While we previously speculated leading up the Nvidia Super RTX launch that the RTX 2080 Super will cost as much as the RTX 2080 when it’s rolled out, we now know that it’s actually $100 cheaper at $699 (£669, about AU$993). The RTX 2080 Founders Edition was released at $799 (£749, AU$1,199).

With AMD recently rolling out its AMD Navi, including the AMD Radeon RX 5700 XT that is in direct competition with RTX 2070 this lower price might just be Nvidia’s attempt at making their high-end cards much more accessible to gamers who want competitive 4K performance without burning a hole in their pockets.

Plus, considering that there are already cheaper RTX 2080 cards out there, with Zotac having its own at only $679 (£629, about AU$964), we’re hoping that the release of its more powerful yet cheaper successor will result in a more affordable third-party RTX 2080 Super cards, as the RTX 2080 will be discontinued. 

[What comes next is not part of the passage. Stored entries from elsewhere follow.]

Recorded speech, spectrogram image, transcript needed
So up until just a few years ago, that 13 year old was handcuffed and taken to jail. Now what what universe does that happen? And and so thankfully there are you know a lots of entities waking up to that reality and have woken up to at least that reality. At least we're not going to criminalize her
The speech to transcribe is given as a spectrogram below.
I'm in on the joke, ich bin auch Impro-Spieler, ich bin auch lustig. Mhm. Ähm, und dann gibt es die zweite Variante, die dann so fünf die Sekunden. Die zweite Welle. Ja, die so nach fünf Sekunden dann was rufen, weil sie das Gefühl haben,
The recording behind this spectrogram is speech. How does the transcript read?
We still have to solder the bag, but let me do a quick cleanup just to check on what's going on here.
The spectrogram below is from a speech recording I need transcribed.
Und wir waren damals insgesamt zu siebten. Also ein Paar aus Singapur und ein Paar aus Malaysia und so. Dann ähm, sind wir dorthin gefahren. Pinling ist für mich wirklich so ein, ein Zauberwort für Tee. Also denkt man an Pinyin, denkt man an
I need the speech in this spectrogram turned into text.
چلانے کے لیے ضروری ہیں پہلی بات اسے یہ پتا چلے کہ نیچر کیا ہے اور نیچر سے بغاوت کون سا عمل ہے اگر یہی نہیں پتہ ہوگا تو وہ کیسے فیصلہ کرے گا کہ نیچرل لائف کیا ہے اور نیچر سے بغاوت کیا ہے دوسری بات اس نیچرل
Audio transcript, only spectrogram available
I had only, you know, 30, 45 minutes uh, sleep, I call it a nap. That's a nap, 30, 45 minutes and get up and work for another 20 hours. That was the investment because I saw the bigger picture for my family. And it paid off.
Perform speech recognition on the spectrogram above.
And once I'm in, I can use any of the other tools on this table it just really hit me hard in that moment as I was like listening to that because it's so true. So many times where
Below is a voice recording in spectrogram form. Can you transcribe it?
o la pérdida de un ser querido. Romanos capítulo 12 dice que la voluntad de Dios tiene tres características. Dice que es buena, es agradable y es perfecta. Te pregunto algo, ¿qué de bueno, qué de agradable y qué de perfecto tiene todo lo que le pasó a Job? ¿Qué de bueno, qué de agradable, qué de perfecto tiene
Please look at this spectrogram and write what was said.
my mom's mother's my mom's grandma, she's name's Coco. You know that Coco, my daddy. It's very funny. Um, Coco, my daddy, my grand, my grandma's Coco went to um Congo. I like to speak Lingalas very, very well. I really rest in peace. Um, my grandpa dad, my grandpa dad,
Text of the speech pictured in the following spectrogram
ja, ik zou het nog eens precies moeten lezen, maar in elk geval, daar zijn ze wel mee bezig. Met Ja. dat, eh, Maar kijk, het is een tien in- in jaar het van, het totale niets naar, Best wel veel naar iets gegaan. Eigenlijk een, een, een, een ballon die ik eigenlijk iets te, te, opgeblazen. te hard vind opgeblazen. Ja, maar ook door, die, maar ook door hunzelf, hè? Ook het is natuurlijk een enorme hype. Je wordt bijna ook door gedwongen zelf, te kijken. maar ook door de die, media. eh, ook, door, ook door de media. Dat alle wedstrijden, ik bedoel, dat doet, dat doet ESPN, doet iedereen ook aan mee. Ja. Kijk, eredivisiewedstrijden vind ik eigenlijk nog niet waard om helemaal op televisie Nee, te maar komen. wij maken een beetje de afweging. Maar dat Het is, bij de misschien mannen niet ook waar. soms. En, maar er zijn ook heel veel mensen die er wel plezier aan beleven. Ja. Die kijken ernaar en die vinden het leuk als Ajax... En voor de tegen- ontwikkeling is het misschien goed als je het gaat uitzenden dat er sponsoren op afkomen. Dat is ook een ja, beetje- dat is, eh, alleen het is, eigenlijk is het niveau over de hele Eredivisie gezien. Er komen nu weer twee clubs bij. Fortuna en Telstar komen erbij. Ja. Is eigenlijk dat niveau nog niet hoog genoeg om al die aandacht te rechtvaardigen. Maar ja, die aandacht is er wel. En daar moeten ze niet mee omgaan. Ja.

Those who want to jump on the RTX 2080 Super bandwagon and spend $699 will be happy to know that more savings can be had, at least for a limited time. Qualifying purchases of the card will include a copy of two games with real-time ray tracing, Control and Wolfenstein: Youngblood

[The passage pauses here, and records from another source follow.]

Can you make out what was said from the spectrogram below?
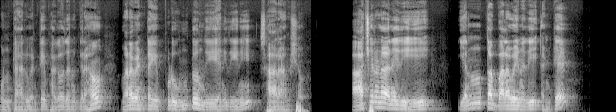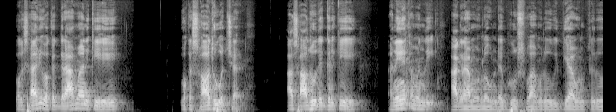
ఉంటారు అంటే భగవద్ అనుగ్రహం మన వెంట ఎప్పుడు ఉంటుంది అని దీని సారాంశం. ఆచరణ అనేది ఎంత బలమైనది అంటే ఒకసారి ఒక గ్రామానికి ఒక సాధువు వచ్చారు. ఆ సాధువు దగ్గరికి అనేక మంది ఆ గ్రామంలో ఉండే భూస్వాములు విద్యావంతులు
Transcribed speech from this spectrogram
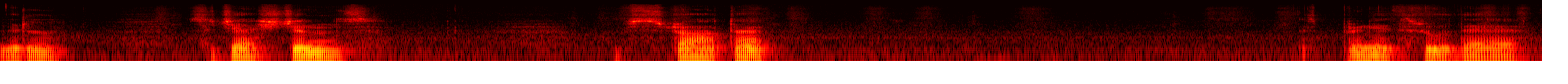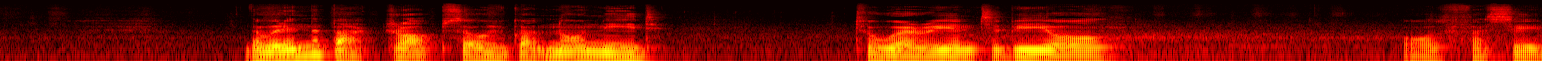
little suggestions of strata. Let's bring it through there. Now we're in the backdrop, so we've got no need to worry and to be all all fussy.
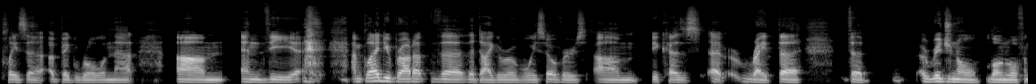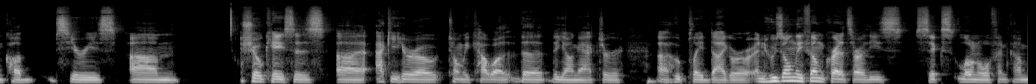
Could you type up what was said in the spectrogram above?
plays a, a big role in that. Um, and the I'm glad you brought up the the Daigoro voiceovers um, because uh, right the the original Lone Wolf and Cub series um, showcases uh, Akihiro Tomikawa, the the young actor uh, who played Daigoro, and whose only film credits are these six Lone Wolf and Cub,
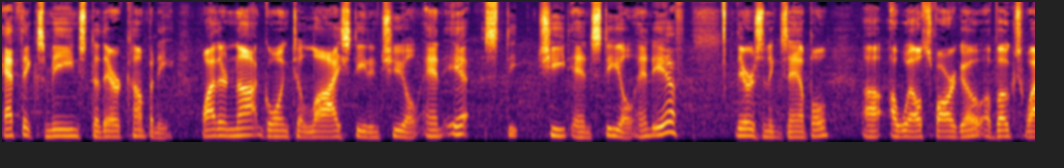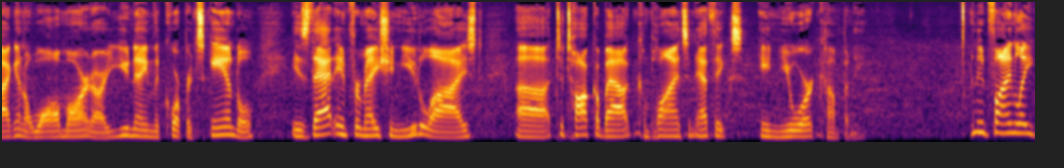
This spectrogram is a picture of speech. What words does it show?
ethics means to their company, why they're not going to lie, cheat, and steal, and it, st- cheat and steal, and if there's an example, uh, a Wells Fargo, a Volkswagen, a Walmart, or you name the corporate scandal, is that information utilized uh, to talk about compliance and ethics in your company? And then finally,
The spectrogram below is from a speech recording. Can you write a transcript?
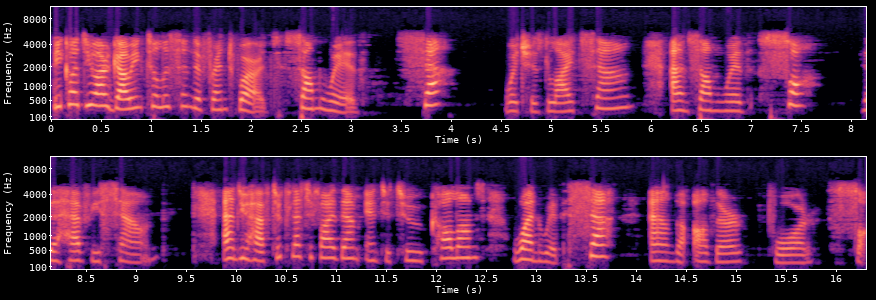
Because you are going to listen different words, some with sa, which is light sound, and some with sa, the heavy sound. And you have to classify them into two columns, one with sa and the other for sa.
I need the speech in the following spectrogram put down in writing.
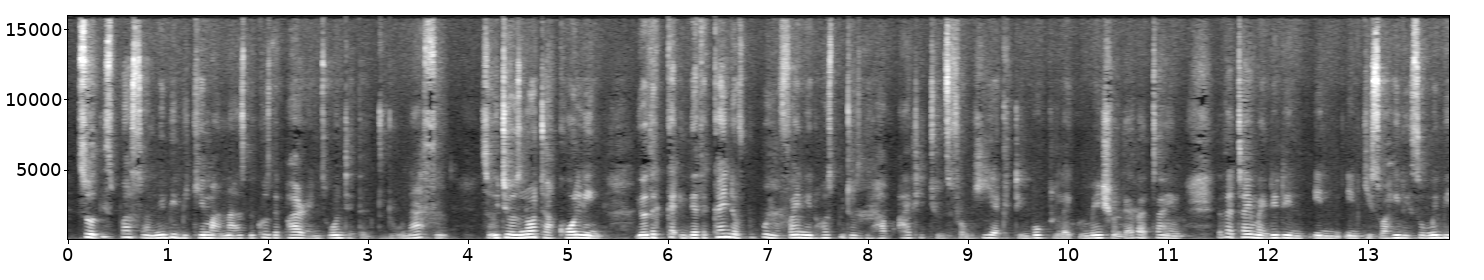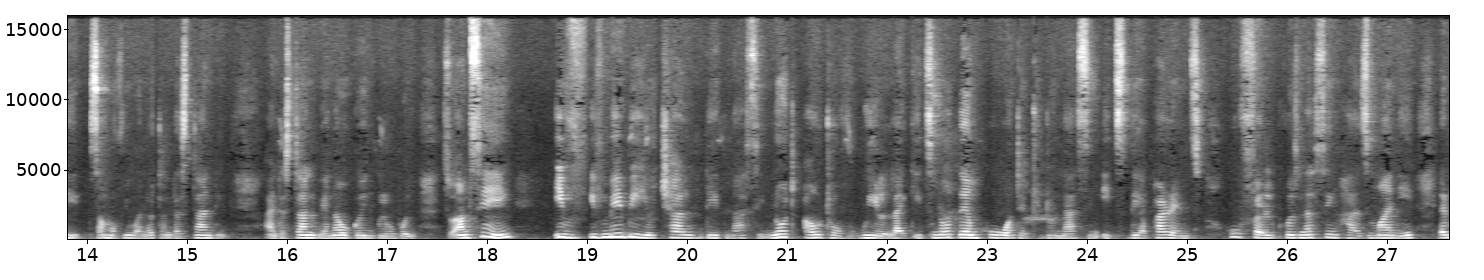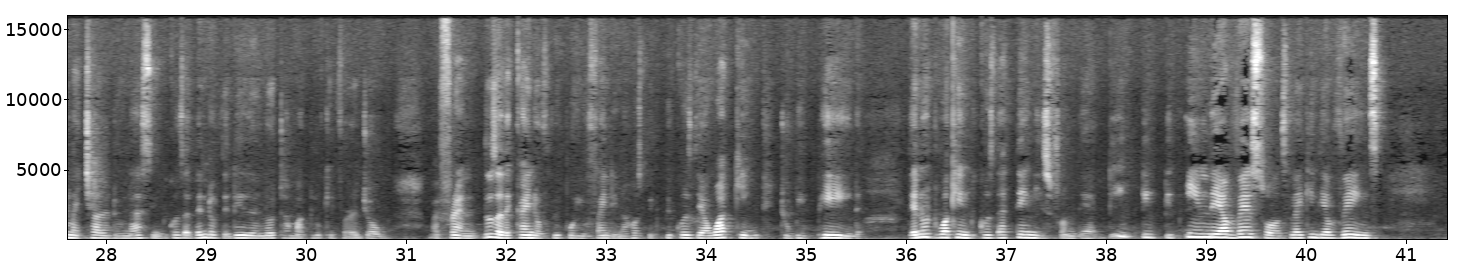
So this person maybe became a nurse because the parents wanted them to do nothing so it was not a calling. You're the, they're the kind of people you find in hospitals. They have attitudes from here to timbuktu like we mentioned the other time. The other time i did in, in, in kiswahili so maybe some of you are not understanding understand we are now going global. So i'm saying if if maybe your child did nursing not out of will like it's not them who wanted to do nursing it's their parents who felt because nursing has money let my child do nursing because at the end of the day they're not tarmac looking for a job. My friend those are the kind of people you find in a hospital because they're working to be paid. They're not working because that thing is from their deep deep deep in their vessels like in their veins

Nvidia GeForce RTX 2080 Super ports

The Nvidia GeForce RTX 2080 Super has plenty of ports (Image credit: Future)

Nvidia GeForce RTX 2080 vs RTX 2080 Super: performance

Nvidia says that this high-end card is, like its predecessor, faster than the Pascal-based Titan Xp, and up to 10% faster than the stock RTX 2080. Also according to Nvidia, the RTX 2080 Super is designed to offer ray tracing and 60-65fps at 1440p, as well as deliver solid 4K gaming.

While it was never created to outmatch the RTX 2080 Ti, which is still pretty much king here, the RTX 2080 Super is looking very promising based on the benchmark results provided by the Santa Clara manufacturer. Unsurprisingly, it outperforms the RTX 2060 Super and RTX 2070 Super by a decent margin.

In our testing, however, the RTX 2080 Super is only about 4-5% faster than the RTX 2080 Founders Edition, even in synthetic benchmarks like 3DMark TimeSpy Extreme, where the 2080 Super scored 4,869 points compared to the RTX 2080’s 4,656. However, if you take into account that this card is much cheaper, it still makes sense if you’ve been waiting to jump on the RTX bandwagon. 

Nvidia GeForce RTX Super

The full RTX Super lineup (Image credit: Future)

Nvidia GeForce RTX 2080 vs RTX 2080 Super: which should I buy?

Now, obviously it all boils down to what you can afford and what graphics card you already have inside your rig.

If you’re upgrading from any of the GTX series cards, but you don’t have the funds to shell out for a $1,199 RTX 2080 Ti, the RTX 2080 Super is as close as you’re going to get to robust 4K gaming experience without breaking the bank. 

However, if you already have one of the existing RTX series cards, and you’re looking to get a performance boost, you might want to just keep waiting. The RTX 2080 Super does provide improved performance over the RTX 2080, but it probably isn’t worth an upgrade if you’re already in Nvidia’s ray-traced environment.

And, especially if you’ve already got an RTX 2080 powering your graphics needs, you might want to think twice about shelling out another $699. From what we’re seeing here, there’s not a huge performance difference between the two. Yes, this card is $100 cheaper and offers many advantages, but only if you’re upgrading from a considerably less powerful card. If you’re already on an RTX 2080 setup, it’s not going to be worth it.

Either wait until Nvidia rolls out a more powerful card in the next couple of years, or – if you’ve got deep pockets – go big with the RTX 2080 Ti.

Michelle Rae Uy

Michelle Rae Uy is the former Computing Reviews and Buying Guides Editor at TechRadar. She's a Los Angeles-based tech, travel and lifestyle writer covering a wide range of topics, from computing to the latest in green commutes to the best hiking trails. She's an ambivert who enjoys communing with nature and traveling for months at a time just as much as watching movies and playing sim games at home. That also means that she has a lot more avenues to explore in terms of understanding how tech can improve the different aspects of our lives.